WORK REQUEST: The records that follow are to be repeated exactly, without any pictures.

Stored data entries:
BEGIN

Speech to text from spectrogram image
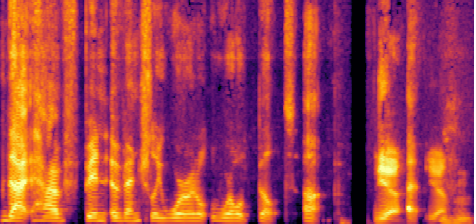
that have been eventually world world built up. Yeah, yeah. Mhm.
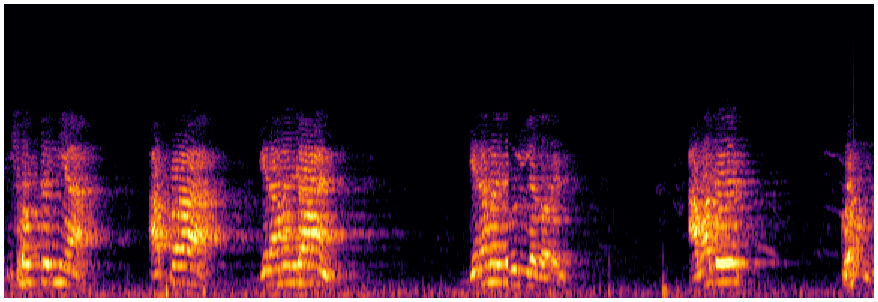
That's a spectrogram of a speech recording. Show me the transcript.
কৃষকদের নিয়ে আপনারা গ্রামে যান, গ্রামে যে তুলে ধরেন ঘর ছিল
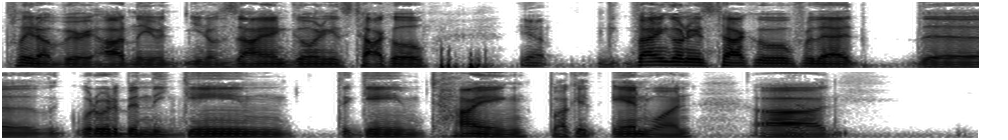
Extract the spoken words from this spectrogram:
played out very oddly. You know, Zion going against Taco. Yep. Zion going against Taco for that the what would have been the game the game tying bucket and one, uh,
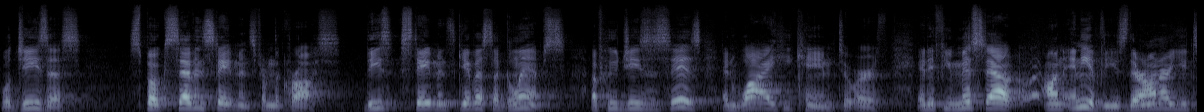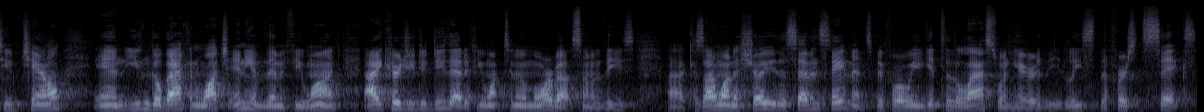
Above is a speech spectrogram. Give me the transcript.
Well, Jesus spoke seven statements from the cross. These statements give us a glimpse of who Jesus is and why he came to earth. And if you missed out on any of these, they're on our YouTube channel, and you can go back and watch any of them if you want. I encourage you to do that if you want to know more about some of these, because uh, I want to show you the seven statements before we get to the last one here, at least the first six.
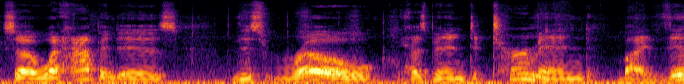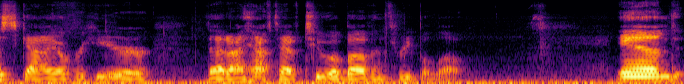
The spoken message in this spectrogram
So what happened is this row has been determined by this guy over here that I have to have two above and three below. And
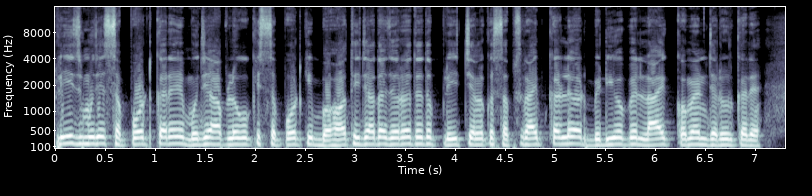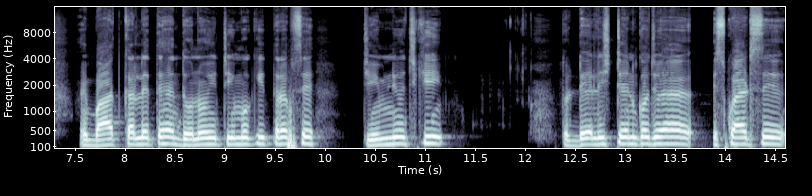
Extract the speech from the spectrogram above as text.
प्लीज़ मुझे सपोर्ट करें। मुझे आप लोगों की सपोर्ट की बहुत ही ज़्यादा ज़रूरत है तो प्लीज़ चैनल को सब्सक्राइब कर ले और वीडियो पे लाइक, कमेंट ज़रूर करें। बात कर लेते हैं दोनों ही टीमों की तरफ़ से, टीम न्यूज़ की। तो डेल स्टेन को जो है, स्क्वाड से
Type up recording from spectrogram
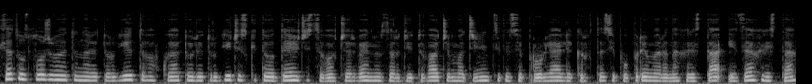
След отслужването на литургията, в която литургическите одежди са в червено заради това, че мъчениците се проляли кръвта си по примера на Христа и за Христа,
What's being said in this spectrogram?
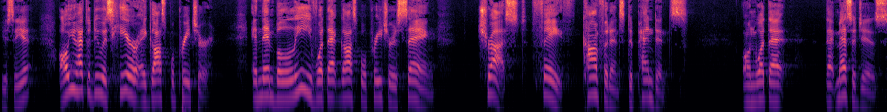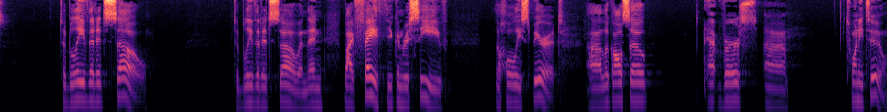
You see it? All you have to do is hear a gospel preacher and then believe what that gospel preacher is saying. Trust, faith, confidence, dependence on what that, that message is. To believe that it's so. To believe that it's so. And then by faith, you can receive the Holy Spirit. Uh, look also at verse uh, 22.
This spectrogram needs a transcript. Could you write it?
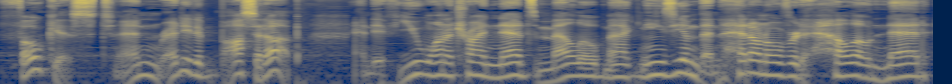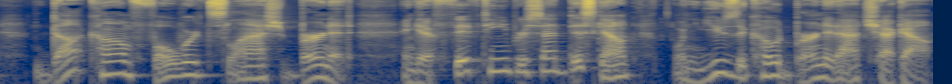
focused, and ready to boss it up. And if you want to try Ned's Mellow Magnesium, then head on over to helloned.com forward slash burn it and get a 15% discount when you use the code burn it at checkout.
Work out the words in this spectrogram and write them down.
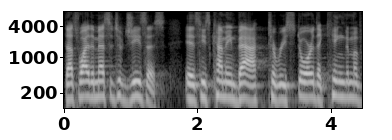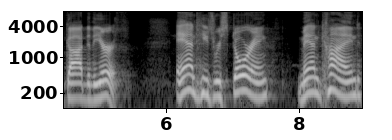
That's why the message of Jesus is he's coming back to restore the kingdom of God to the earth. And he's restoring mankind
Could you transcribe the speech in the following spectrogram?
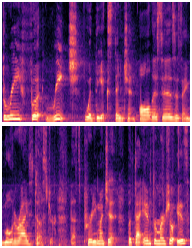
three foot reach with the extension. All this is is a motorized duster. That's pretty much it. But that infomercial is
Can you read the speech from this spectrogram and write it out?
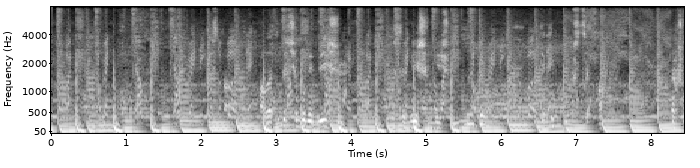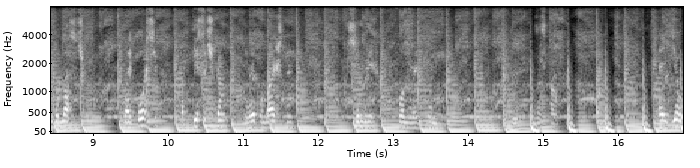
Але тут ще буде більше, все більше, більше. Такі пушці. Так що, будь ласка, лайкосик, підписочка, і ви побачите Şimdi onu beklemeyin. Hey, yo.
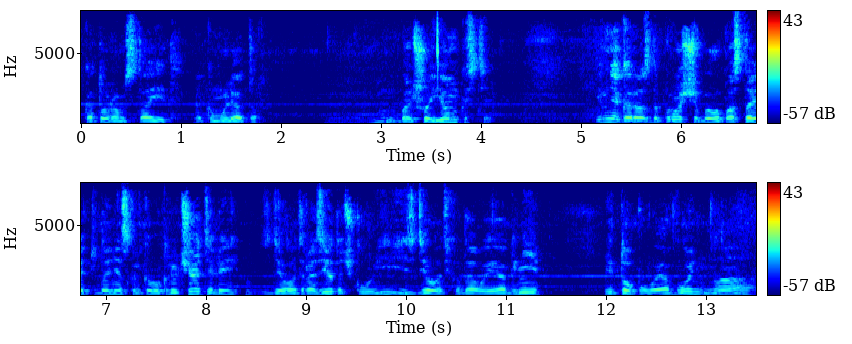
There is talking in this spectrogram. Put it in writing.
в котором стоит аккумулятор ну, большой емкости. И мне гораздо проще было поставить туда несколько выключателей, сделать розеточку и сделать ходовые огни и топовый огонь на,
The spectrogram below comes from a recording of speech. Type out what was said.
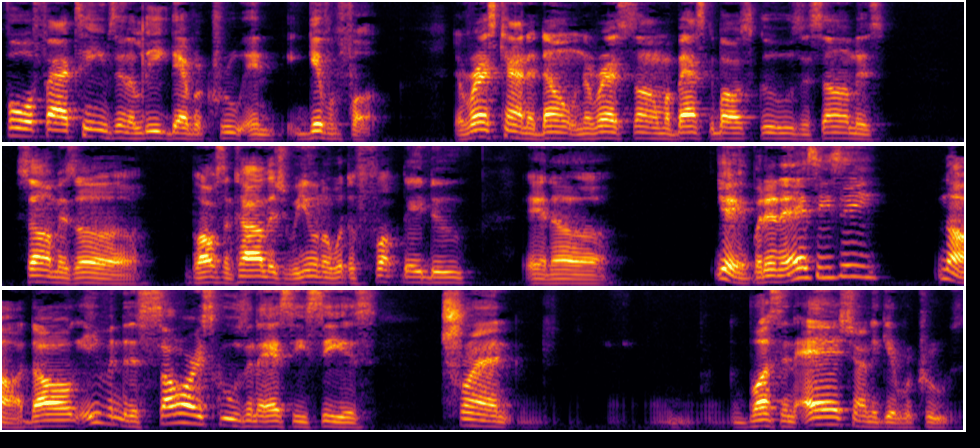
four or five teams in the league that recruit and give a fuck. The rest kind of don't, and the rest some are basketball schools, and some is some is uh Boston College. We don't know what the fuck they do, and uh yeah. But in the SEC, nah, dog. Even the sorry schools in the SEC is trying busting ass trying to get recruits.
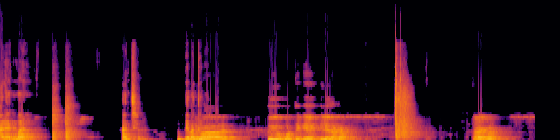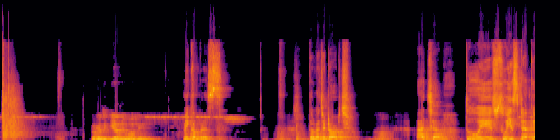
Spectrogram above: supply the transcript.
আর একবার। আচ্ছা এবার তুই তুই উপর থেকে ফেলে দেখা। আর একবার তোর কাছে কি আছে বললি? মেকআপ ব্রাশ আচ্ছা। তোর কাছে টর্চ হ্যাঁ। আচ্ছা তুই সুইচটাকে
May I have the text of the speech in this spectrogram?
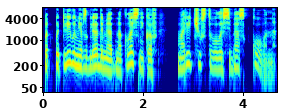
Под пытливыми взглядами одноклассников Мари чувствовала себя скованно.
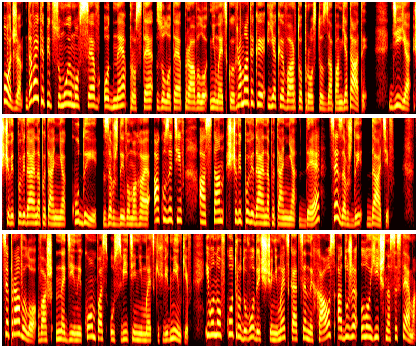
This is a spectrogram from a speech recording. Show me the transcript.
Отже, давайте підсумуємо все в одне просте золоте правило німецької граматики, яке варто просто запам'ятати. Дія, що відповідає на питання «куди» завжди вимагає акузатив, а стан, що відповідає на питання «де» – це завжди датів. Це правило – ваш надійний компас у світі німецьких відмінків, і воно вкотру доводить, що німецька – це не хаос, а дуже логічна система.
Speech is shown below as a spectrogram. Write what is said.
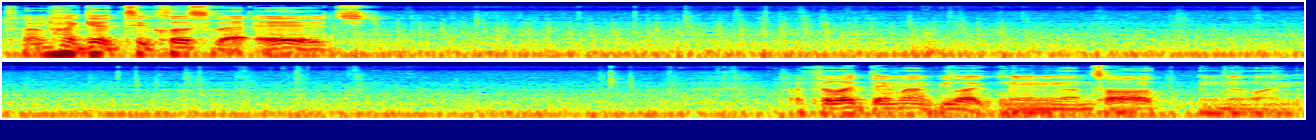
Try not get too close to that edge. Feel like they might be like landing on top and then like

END

TASK RESULT:
Speech to text from spectrogram image
that have been eventually world world built up. Yeah, yeah. Mhm.
That's a spectrogram of a speech recording. Show me the transcript.
কৃষকদের নিয়ে আপনারা গ্রামে যান, গ্রামে যে তুলে ধরেন ঘর ছিল
Extract the spoken words from this spectrogram:
played out very oddly. You know, Zion going against Taco. Yep. Zion going against Taco for that the what would have been the game the game tying bucket and one, uh,
Above is a speech spectrogram. Give me the transcript.
Well, Jesus spoke seven statements from the cross. These statements give us a glimpse of who Jesus is and why he came to earth. And if you missed out on any of these, they're on our YouTube channel, and you can go back and watch any of them if you want. I encourage you to do that if you want to know more about some of these, because uh, I want to show you the seven statements before we get to the last one here, at least the first six.
The spoken message in this spectrogram
So what happened is this row has been determined by this guy over here that I have to have two above and three below. And
Extract the speech from the spectrogram above as text.
प्लीज़ मुझे सपोर्ट करें। मुझे आप लोगों की सपोर्ट की बहुत ही ज़्यादा ज़रूरत है तो प्लीज़ चैनल को सब्सक्राइब कर ले और वीडियो पे लाइक, कमेंट ज़रूर करें। बात कर लेते हैं दोनों ही टीमों की तरफ़ से, टीम न्यूज़ की। तो डेल स्टेन को जो है, स्क्वाड से
Type up recording from spectrogram
След отслужването на литургията, в която литургическите одежди са в червено заради това, че мъчениците се проляли кръвта си по примера на Христа и за Христа,
What's being said in this spectrogram?
You see it? All you have to do is hear a gospel preacher and then believe what that gospel preacher is saying. Trust, faith, confidence, dependence on what that, that message is. To believe that it's so. To believe that it's so. And then by faith, you can receive the Holy Spirit. Uh, look also at verse uh, 22.
This spectrogram needs a transcript. Could you write it?
focused, and ready to boss it up. And if you want to try Ned's Mellow Magnesium, then head on over to helloned.com forward slash burn it and get a 15% discount when you use the code burn it at checkout.
Work out the words in this spectrogram and write them down.
That's why the message of Jesus is he's coming back to restore the kingdom of God to the earth. And he's restoring mankind
Could you transcribe the speech in the following spectrogram?
three foot reach with the extension. All this is is a motorized duster. That's pretty much it. But that infomercial is
Can you read the speech from this spectrogram and write it out?
Але тут ще буде більше, все більше, більше. Такі пушці. Так що, будь ласка, лайкосик, підписочка, і ви побачите Şimdi onu beklemeyin. Hey, yo.
There is talking in this spectrogram. Put it in writing.
в котором стоит аккумулятор ну, большой емкости. И мне гораздо проще было поставить туда несколько выключателей, сделать розеточку и сделать ходовые огни и топовый огонь на,
The spectrogram below comes from a recording of speech. Type out what was said.
four or five teams in the league that recruit and give a fuck. The rest kind of don't, and the rest some are basketball schools, and some is some is uh Boston College. We don't know what the fuck they do, and uh yeah. But in the SEC, nah, dog. Even the sorry schools in the SEC is trying busting ass trying to get recruits.
Spectrogram above: supply the transcript.
আর একবার। আচ্ছা এবার তুই তুই উপর থেকে ফেলে দেখা। আর একবার তোর কাছে কি আছে বললি? মেকআপ ব্রাশ আচ্ছা। তোর কাছে টর্চ হ্যাঁ। আচ্ছা তুই সুইচটাকে
May I have the text of the speech in this spectrogram?
Под пытливыми взглядами одноклассников Мари чувствовала себя скованно.
This is a spectrogram from a speech recording. Show me the transcript.
Отже, давайте підсумуємо все в одне просте золоте правило німецької граматики, яке варто просто запам'ятати. Дія, що відповідає на питання «куди» завжди вимагає акузатив, а стан, що відповідає на питання «де» – це завжди датів. Це правило – ваш надійний компас у світі німецьких відмінків, і воно вкотру доводить, що німецька – це не хаос, а дуже логічна система.
Speech is shown below as a spectrogram. Write what is said.
Try not get too close to that edge. Feel like they might be like landing on top and then like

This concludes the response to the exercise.